Lawrence, Jesuit controversialist; b. County of Lancashire, England, c. 157576; d. there, April 17, 1643. He was the son of Thomas Anderton of Chorely, Lancashire, and was educated at Blackburn Grammar School and Christ's College, Cambridge, where he earned a reputation for intellectual brilliance and received his B.A. in 1596 or 1597. Anderton went abroad, probably on becoming a Catholic, and apparently returned to England in 1602 as a priest. He joined the Society of Jesus in 1604. Anderton spent much of his missionary life in his native Lancashire and was superior of the Lancashire district for several years after 1621. He labored principally in London and the South c. 1627 to 1642. He wrote several notable works of controversy against the English Protestants.

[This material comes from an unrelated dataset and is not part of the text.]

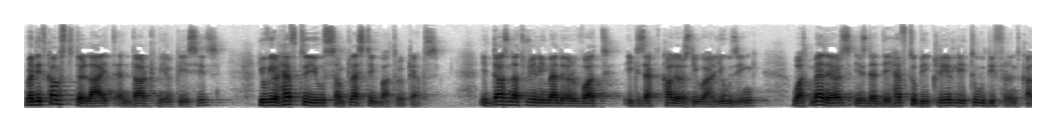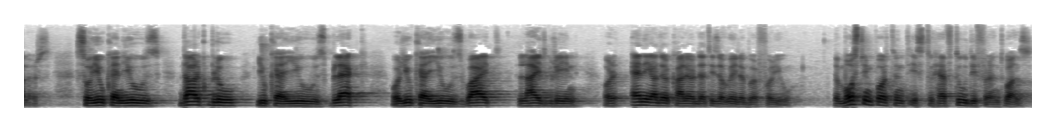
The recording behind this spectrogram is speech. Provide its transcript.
When it comes to the light and dark mirror pieces, you will have to use some plastic bottle caps. It does not really matter what exact colors you are using. What matters is that they have to be clearly two different colors. So you can use dark blue, you can use black, or you can use white, light green, or any other color that is available for you. The most important is to have two different ones.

Bibliography: t. cooper, The Dictionary of National Biography from the Earliest Times to 1900, 63 v. (London 18851900; repr. with corrections, 21 v., 190809, 192122, 1938; suppl. 1901) 1:396397. j. gillow, A Literary and Biographical History or Bibliographical Dictionary of the English Catholics from 1534 to the Present Time, 5 v. (London-New York 18851902; repr. New York 1961) 1:3438, 3941. a. f. allison and d. m. rogers, A Catalogue of Catholic Books in English 15581640, 2 v. (London 1956).

[a. f. allison]